- _What you have to do_:
Exact copy, pictures excluded: write out every line below.

···

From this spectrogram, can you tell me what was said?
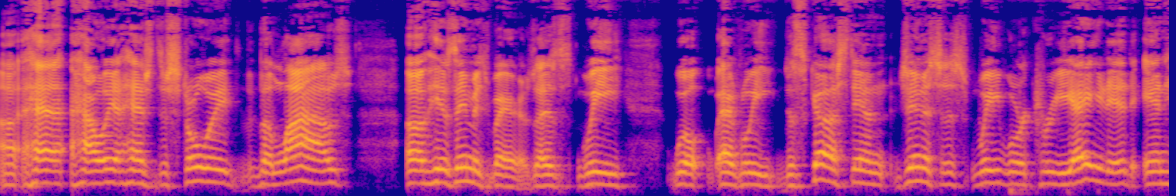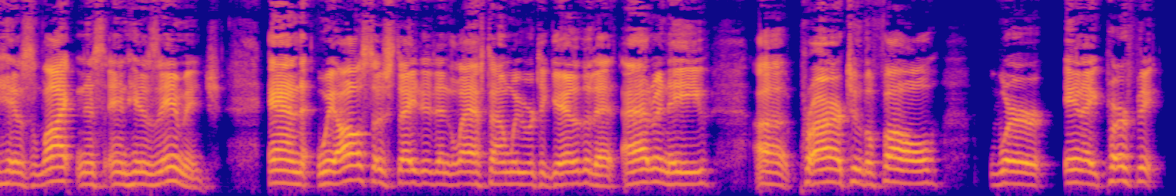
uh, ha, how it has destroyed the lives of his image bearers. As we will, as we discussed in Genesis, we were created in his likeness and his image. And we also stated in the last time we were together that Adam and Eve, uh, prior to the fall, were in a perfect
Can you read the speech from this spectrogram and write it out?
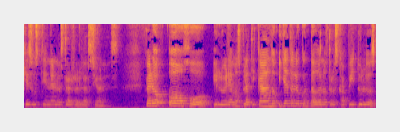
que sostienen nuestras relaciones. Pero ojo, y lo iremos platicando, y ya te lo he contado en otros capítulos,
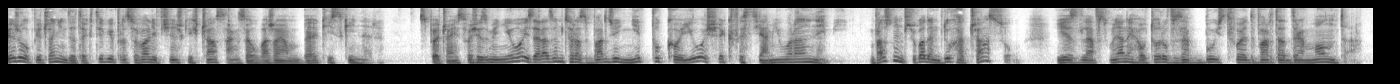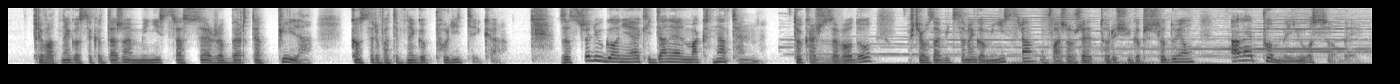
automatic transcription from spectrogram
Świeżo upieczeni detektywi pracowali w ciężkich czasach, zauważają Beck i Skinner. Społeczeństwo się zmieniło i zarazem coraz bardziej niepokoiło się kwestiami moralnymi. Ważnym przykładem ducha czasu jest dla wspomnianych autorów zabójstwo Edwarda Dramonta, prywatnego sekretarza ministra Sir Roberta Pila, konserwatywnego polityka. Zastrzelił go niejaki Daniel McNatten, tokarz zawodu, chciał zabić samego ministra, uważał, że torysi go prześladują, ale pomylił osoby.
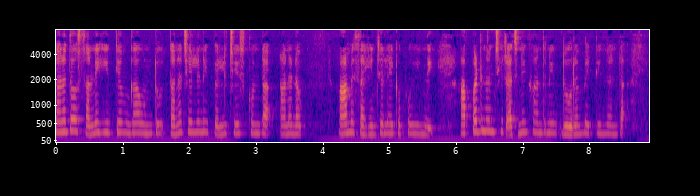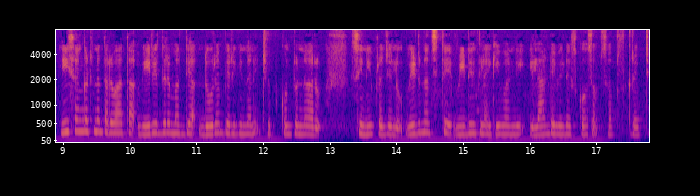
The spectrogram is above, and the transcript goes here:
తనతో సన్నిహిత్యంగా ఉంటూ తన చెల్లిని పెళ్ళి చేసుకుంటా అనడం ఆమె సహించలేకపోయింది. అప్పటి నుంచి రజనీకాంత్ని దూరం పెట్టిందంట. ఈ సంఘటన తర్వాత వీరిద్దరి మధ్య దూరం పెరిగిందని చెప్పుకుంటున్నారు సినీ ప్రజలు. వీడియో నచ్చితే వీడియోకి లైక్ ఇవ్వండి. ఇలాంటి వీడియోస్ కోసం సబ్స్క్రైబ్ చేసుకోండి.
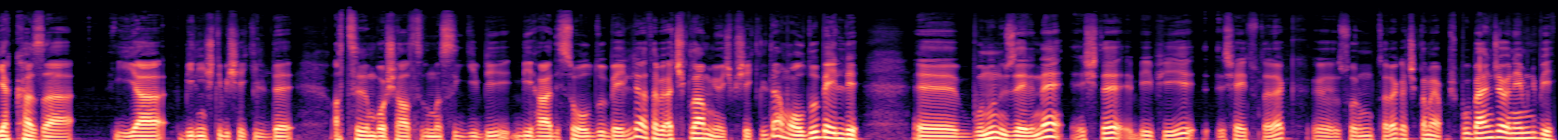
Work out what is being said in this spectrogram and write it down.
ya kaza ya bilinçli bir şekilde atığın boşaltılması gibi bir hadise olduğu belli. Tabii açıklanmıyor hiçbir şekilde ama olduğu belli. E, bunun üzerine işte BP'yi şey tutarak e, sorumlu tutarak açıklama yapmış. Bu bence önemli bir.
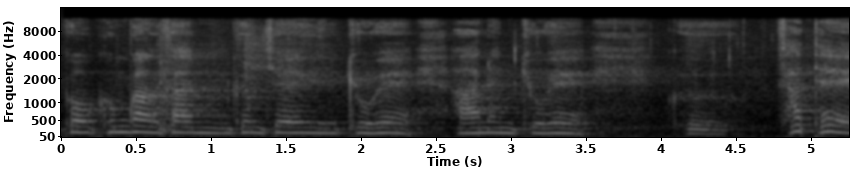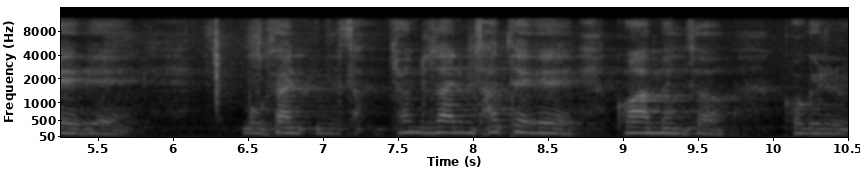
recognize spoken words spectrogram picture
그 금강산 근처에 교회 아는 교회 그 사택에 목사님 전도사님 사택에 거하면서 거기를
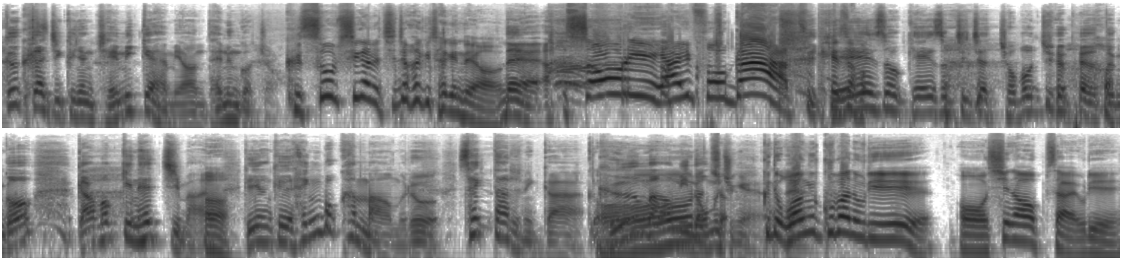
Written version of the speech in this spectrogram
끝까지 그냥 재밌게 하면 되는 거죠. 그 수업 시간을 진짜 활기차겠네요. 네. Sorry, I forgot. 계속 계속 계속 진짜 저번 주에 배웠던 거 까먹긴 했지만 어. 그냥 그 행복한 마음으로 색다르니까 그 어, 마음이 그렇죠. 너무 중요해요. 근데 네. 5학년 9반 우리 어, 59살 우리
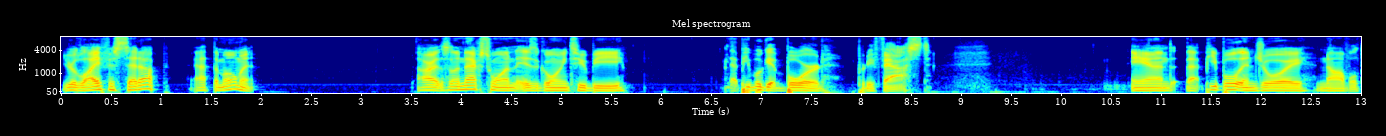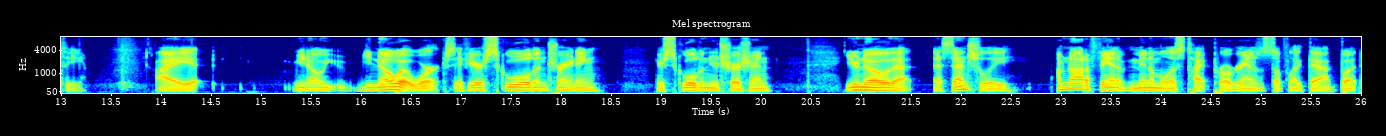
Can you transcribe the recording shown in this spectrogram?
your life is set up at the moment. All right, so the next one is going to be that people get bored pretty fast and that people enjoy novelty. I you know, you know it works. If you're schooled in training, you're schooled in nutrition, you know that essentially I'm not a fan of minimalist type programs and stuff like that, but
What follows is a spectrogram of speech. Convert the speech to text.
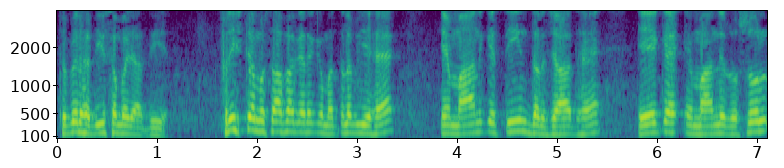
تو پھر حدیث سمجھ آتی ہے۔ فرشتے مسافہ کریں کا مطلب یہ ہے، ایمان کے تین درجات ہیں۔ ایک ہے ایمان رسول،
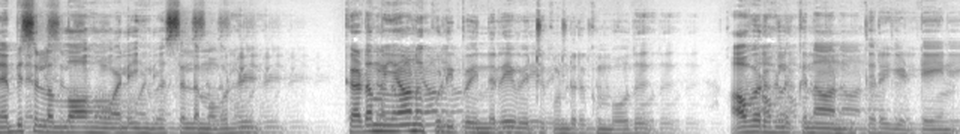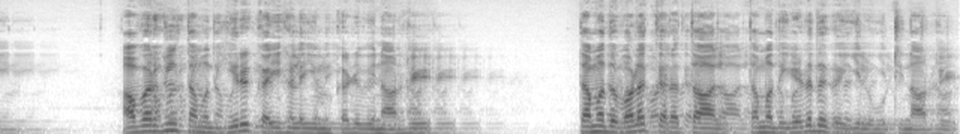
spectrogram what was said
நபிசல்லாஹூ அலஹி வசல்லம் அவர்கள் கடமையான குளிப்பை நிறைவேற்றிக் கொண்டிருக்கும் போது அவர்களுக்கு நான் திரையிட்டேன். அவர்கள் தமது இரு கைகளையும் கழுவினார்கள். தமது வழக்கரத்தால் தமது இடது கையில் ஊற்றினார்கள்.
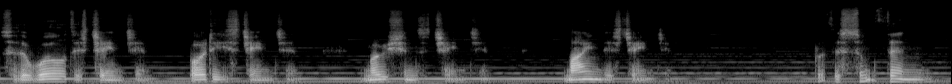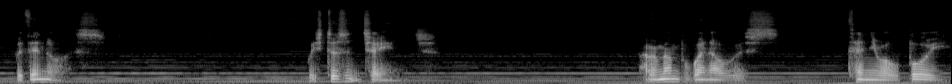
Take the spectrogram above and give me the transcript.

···

- _Completed task_:
From this spectrogram, can you tell me what was said?
uh, ha, how it has destroyed the lives of his image bearers. As we will, as we discussed in Genesis, we were created in his likeness and his image. And we also stated in the last time we were together that Adam and Eve, uh, prior to the fall, were in a perfect
Can you read the speech from this spectrogram and write it out?
que sostienen nuestras relaciones. Pero ojo, y lo iremos platicando, y ya te lo he contado en otros capítulos,
automatic transcription from spectrogram
Świeżo upieczeni detektywi pracowali w ciężkich czasach, zauważają Beck i Skinner. Społeczeństwo się zmieniło i zarazem coraz bardziej niepokoiło się kwestiami moralnymi. Ważnym przykładem ducha czasu jest dla wspomnianych autorów zabójstwo Edwarda Dramonta, prywatnego sekretarza ministra Sir Roberta Pila, konserwatywnego polityka. Zastrzelił go niejaki Daniel McNatten, tokarz zawodu, chciał zabić samego ministra, uważał, że torysi go prześladują, ale pomylił osoby.
The spectrogram is above, and the transcript goes here:
తనతో సన్నిహిత్యంగా ఉంటూ తన చెల్లిని పెళ్ళి చేసుకుంటా అనడం ఆమె సహించలేకపోయింది. అప్పటి నుంచి రజనీకాంత్ని దూరం పెట్టిందంట. ఈ సంఘటన తర్వాత వీరిద్దరి మధ్య దూరం పెరిగిందని చెప్పుకుంటున్నారు సినీ ప్రజలు. వీడియో నచ్చితే వీడియోకి లైక్ ఇవ్వండి. ఇలాంటి వీడియోస్ కోసం సబ్స్క్రైబ్ చేసుకోండి.
Work out what is being said in this spectrogram and write it down.
ya kaza ya bilinçli bir şekilde atığın boşaltılması gibi bir hadise olduğu belli. Tabii açıklanmıyor hiçbir şekilde ama olduğu belli. E, bunun üzerine işte BP'yi şey tutarak e, sorumlu tutarak açıklama yapmış. Bu bence önemli bir.
recognize spoken words spectrogram picture
그 금강산 근처에 교회 아는 교회 그 사택에 목사님 전도사님 사택에 거하면서 거기를
Written version of the speech in this spectrogram
끝까지 그냥 재밌게 하면 되는 거죠. 그 수업 시간을 진짜 활기차겠네요. 네. Sorry, I forgot. 계속 계속 계속 진짜 저번 주에 배웠던 거 까먹긴 했지만 어. 그냥 그 행복한 마음으로 색다르니까 그 어, 마음이 그렇죠. 너무 중요해요. 근데 네. 5학년 9반 우리 어, 59살 우리
Can you transcribe the recording shown in this spectrogram?
your life is set up at the moment. All right, so the next one is going to be that people get bored pretty fast and that people enjoy novelty. I you know, you know it works. If you're schooled in training, you're schooled in nutrition, you know that essentially I'm not a fan of minimalist type programs and stuff like that, but
What follows is a spectrogram of speech. Convert the speech to text.
تو پھر حدیث سمجھ آتی ہے۔ فرشتے مسافہ کریں کا مطلب یہ ہے، ایمان کے تین درجات ہیں۔ ایک ہے ایمان رسول،
spectrogram what was said
நபிசல்லாஹூ அலஹி வசல்லம் அவர்கள் கடமையான குளிப்பை நிறைவேற்றிக் கொண்டிருக்கும் போது அவர்களுக்கு நான் திரையிட்டேன். அவர்கள் தமது இரு கைகளையும் கழுவினார்கள். தமது வழக்கரத்தால் தமது இடது கையில் ஊற்றினார்கள்.
Take the spectrogram above and give me the transcript.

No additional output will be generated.